**TASK TO CARRY OUT**
Set the material down again exactly, line by line, skipping each picture.

**** MATERIAL TO PROCESS ****

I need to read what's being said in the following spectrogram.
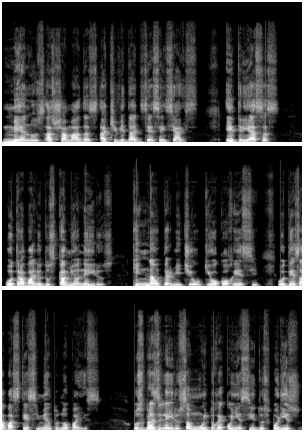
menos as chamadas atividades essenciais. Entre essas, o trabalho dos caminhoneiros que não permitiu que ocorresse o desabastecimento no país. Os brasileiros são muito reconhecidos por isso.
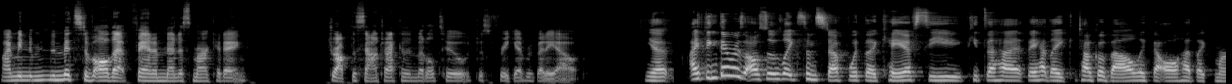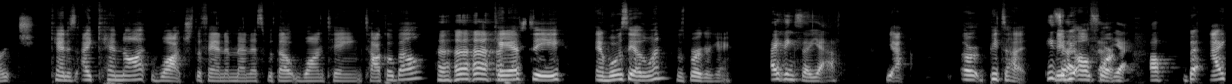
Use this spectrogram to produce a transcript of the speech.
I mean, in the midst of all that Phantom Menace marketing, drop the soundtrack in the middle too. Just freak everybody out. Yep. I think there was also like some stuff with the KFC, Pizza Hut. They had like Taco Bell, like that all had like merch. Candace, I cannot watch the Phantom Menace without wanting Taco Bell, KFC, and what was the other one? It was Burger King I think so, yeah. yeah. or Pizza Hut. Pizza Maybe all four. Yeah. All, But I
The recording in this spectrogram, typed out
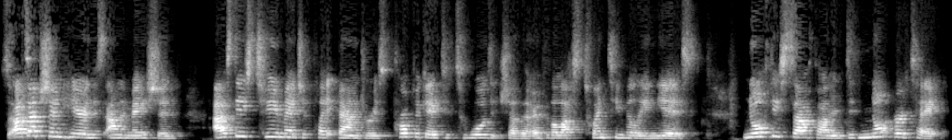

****

**SOLUTION FOR THIS PROBLEM**
I need to read what's being said in the following spectrogram.
menos as chamadas atividades essenciais. Entre essas, o trabalho dos caminhoneiros que não permitiu que ocorresse o desabastecimento no país. Os brasileiros são muito reconhecidos por isso.
Use this spectrogram to produce a transcript of the speech.
I mean, in the midst of all that Phantom Menace marketing, drop the soundtrack in the middle too. Just freak everybody out. Yep. I think there was also like some stuff with the KFC, Pizza Hut. They had like Taco Bell, like that all had like merch. Candace, I cannot watch the Phantom Menace without wanting Taco Bell, KFC, and what was the other one? It was Burger King I think so, yeah. yeah. or Pizza Hut. Pizza Maybe all four. Yeah. All, But I
The recording in this spectrogram, typed out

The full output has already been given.